(Records from a dataset)
------------------------------
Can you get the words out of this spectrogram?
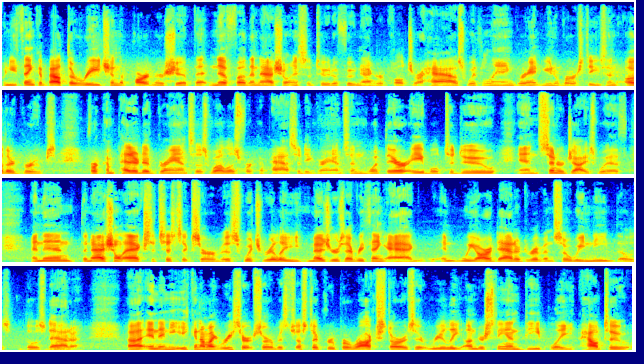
When you think about the reach and the partnership that NIFA, the National Institute of Food and Agriculture, has with land grant universities and other groups for competitive grants as well as for capacity grants, and what they're able to do and synergize with. And then the National Ag Statistics Service, which really measures everything ag, and we are data driven, so we need those those data. Uh, and any Economic Research Service, just a group of rock stars that really understand deeply how to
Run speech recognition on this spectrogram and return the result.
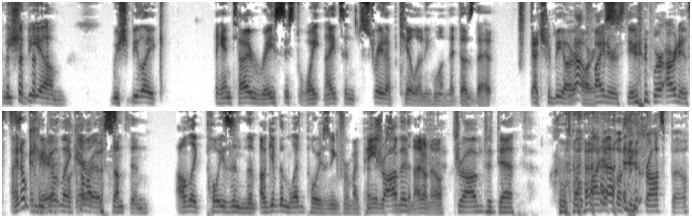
We should be, um, we should be like anti-racist white knights and straight up kill anyone that does that. That should be our We're not arcs. fighters, dude. We're artists. I don't and care. We don't like I'll come up with arrows. something. I'll like poison them. I'll give them lead poisoning for my pain or Draw them- I don't know. Draw them to death. I'll buy a fucking crossbow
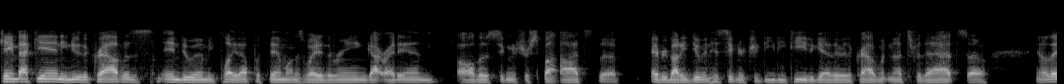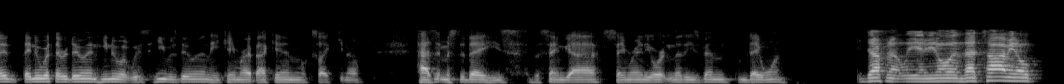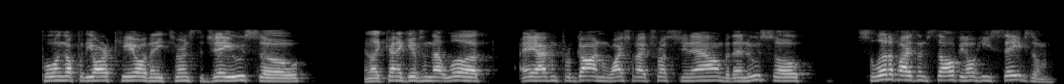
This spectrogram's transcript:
came back in. He knew the crowd was into him. He played up with them on his way to the ring, got right in. All those signature spots, the everybody doing his signature DDT together. The crowd went nuts for that. So, you know, they they knew what they were doing. He knew what was he was doing. He came right back in. Looks like you know hasn't missed a day. He's the same guy, same Randy Orton that he's been from day one. Definitely, and you know, in that time, you know, pulling up with the RKO, then he turns to Jey Uso and like kind of gives him that look. Hey, I haven't forgotten. Why should I trust you now? But then Uso solidifies himself. You know, he saves him.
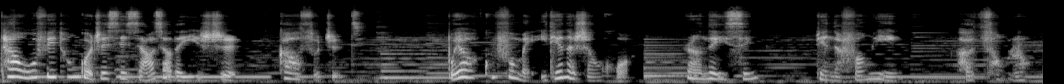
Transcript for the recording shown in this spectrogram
他无非通过这些小小的仪式，告诉自己，不要辜负每一天的生活，让内心变得丰盈和从容。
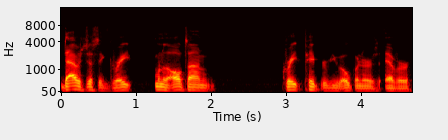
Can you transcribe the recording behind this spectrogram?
that was just a great, one of the all-time great pay-per-view openers ever.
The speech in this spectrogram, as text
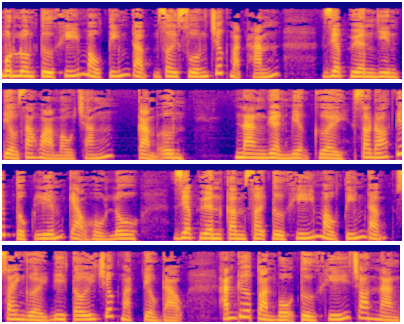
một luồng từ khí màu tím đậm rơi xuống trước mặt hắn. Diệp Huyền nhìn tiểu gia hỏa màu trắng, cảm ơn. Nàng nhoẻn miệng cười, sau đó tiếp tục liếm kẹo hồ lô. Diệp Huyền cầm sợi từ khí màu tím đậm, xoay người đi tới trước mặt tiểu đạo. Hắn đưa toàn bộ từ khí cho nàng.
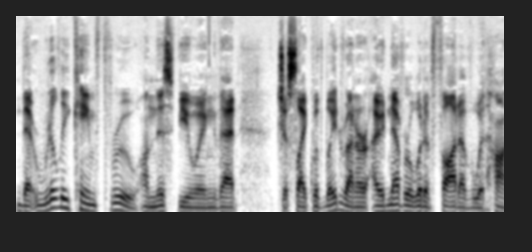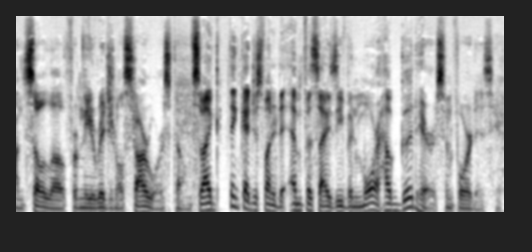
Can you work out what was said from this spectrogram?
that really came through on this viewing that just like with Blade Runner, I never would have thought of with Han Solo from the original Star Wars film. So I think I just wanted to emphasize even more how good Harrison Ford is here.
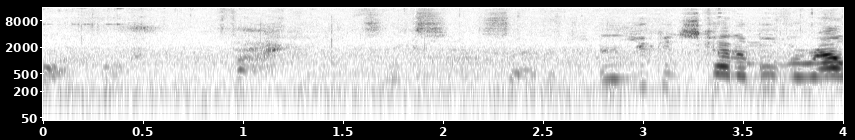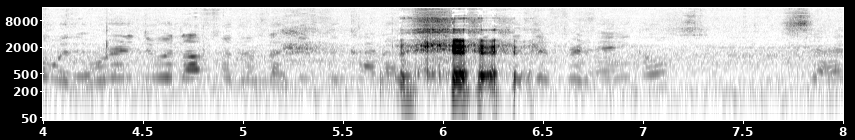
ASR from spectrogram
Four, five, six, seven, And you can just kind of move around with it. We're going to do enough of them that you can kind of different angles. Seven,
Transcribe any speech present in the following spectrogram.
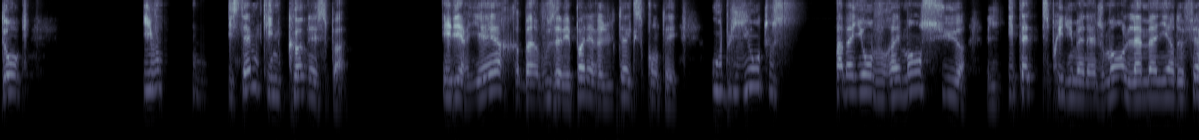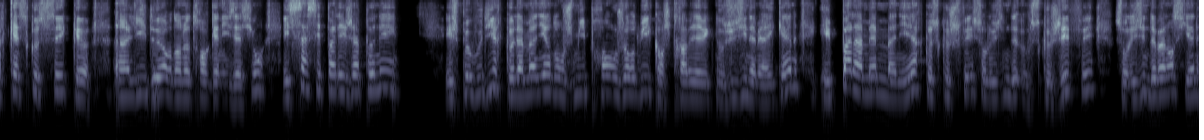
Donc, ils vont un système qu'ils ne connaissent pas. Et derrière, ben, vous n'avez pas les résultats escomptés. Oublions tout ça. Travaillons vraiment sur l'état d'esprit du management, la manière de faire, qu'est-ce que c'est qu'un leader dans notre organisation? Et ça, c'est pas les Japonais. Et je peux vous dire que la manière dont je m'y prends aujourd'hui quand je travaille avec nos usines américaines est pas la même manière que ce que je fais sur l'usine j'ai fait sur l'usine de Valenciennes.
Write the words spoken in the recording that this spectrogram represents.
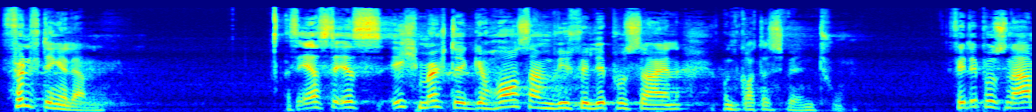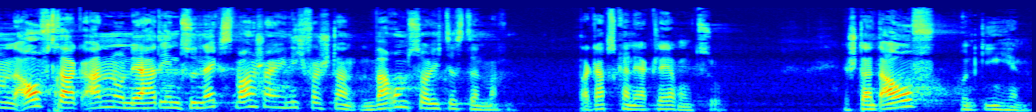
fünf Dinge lernen. Das erste ist, ich möchte gehorsam wie Philippus sein und Gottes Willen tun. Philippus nahm einen Auftrag an und er hat ihn zunächst wahrscheinlich nicht verstanden. Warum soll ich das denn machen? Da gab es keine Erklärung zu. Er stand auf und ging hin.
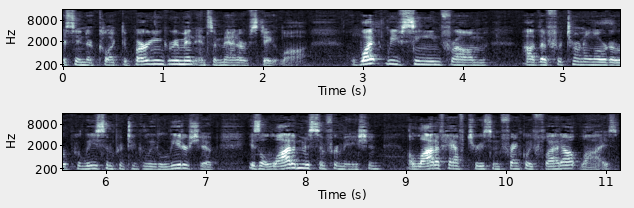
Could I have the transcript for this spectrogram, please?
It's in their collective bargaining agreement, and it's a matter of state law. What we've seen from uh, the Fraternal Order of Police, and particularly the leadership, is a lot of misinformation, a lot of half truths, and frankly, flat out lies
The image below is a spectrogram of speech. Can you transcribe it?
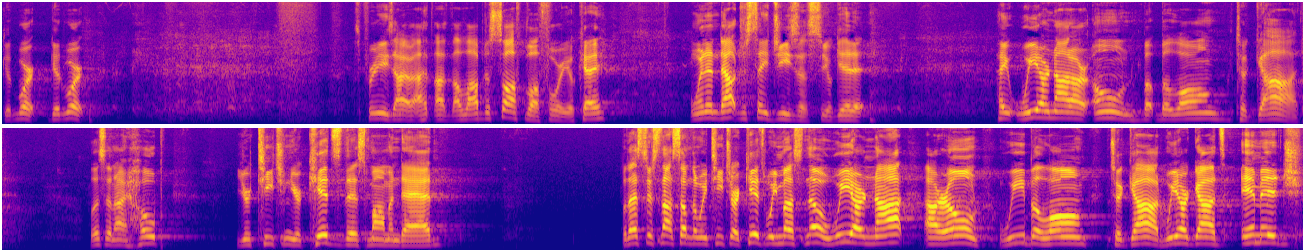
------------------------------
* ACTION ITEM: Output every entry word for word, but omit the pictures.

* FINISHED TASK:
Can you get the words out of this spectrogram?
When you think about the reach and the partnership that NIFA, the National Institute of Food and Agriculture, has with land grant universities and other groups for competitive grants as well as for capacity grants, and what they're able to do and synergize with. And then the National Ag Statistics Service, which really measures everything ag, and we are data driven, so we need those those data. Uh, and any Economic Research Service, just a group of rock stars that really understand deeply how to
Run speech recognition on this spectrogram and return the result.
We should be, um, we should be like anti-racist white knights and straight up kill anyone that does that. That should be our We're not arcs. fighters, dude. We're artists. I don't and care. We don't like I'll come up with arrows. something. I'll like poison them. I'll give them lead poisoning for my pain or Draw them- I don't know. Draw them to death. I'll buy a fucking crossbow
This spectrogram's transcript:
came back in. He knew the crowd was into him. He played up with them on his way to the ring, got right in. All those signature spots, the everybody doing his signature DDT together. The crowd went nuts for that. So, you know, they they knew what they were doing. He knew what was he was doing. He came right back in. Looks like you know hasn't missed a day. He's the same guy, same Randy Orton that he's been from day one. Definitely, and you know, in that time, you know, pulling up with the RKO, then he turns to Jey Uso and like kind of gives him that look. Hey, I haven't forgotten. Why should I trust you now? But then Uso solidifies himself. You know, he saves him.
Transcript for the recording shown in this spectrogram
他无非通过这些小小的仪式，告诉自己，不要辜负每一天的生活，让内心变得丰盈和从容。
Can you transcribe the recording behind this spectrogram?
that was just a great, one of the all-time great pay-per-view openers ever.
The speech in this spectrogram, as text
một luồng từ khí màu tím đậm rơi xuống trước mặt hắn. Diệp Huyền nhìn tiểu gia hỏa màu trắng, cảm ơn. Nàng nhoẻn miệng cười, sau đó tiếp tục liếm kẹo hồ lô. Diệp Huyền cầm sợi từ khí màu tím đậm, xoay người đi tới trước mặt tiểu đạo. Hắn đưa toàn bộ từ khí cho nàng.
Can you work out what was said from this spectrogram?
that really came through on this viewing that just like with Blade Runner, I never would have thought of with Han Solo from the original Star Wars film. So I think I just wanted to emphasize even more how good Harrison Ford is here.
ASR from spectrogram
Four, five, six, seven, And you can just kind of move around with it. We're going to do enough of them that you can kind of different angles. Seven,
Transcribe any speech present in the following spectrogram.
Donc, ils vont un système qu'ils ne connaissent pas. Et derrière, ben, vous n'avez pas les résultats escomptés. Oublions tout ça. Travaillons vraiment sur l'état d'esprit du management, la manière de faire, qu'est-ce que c'est qu'un leader dans notre organisation? Et ça, c'est pas les Japonais. Et je peux vous dire que la manière dont je m'y prends aujourd'hui quand je travaille avec nos usines américaines est pas la même manière que ce que je fais sur l'usine j'ai fait sur l'usine de Valenciennes.
Write the words spoken in the recording that this spectrogram represents.
fünf Dinge lernen. Das erste ist, ich möchte gehorsam wie Philippus sein und Gottes Willen tun. Philippus nahm einen Auftrag an und er hat ihn zunächst wahrscheinlich nicht verstanden. Warum soll ich das denn machen? Da gab es keine Erklärung zu. Er stand auf und ging hin.
Could I have the transcript for this spectrogram, please?
It's in their collective bargaining agreement, and it's a matter of state law. What we've seen from uh, the Fraternal Order of Police, and particularly the leadership, is a lot of misinformation, a lot of half truths, and frankly, flat out lies
The image below is a spectrogram of speech. Can you transcribe it?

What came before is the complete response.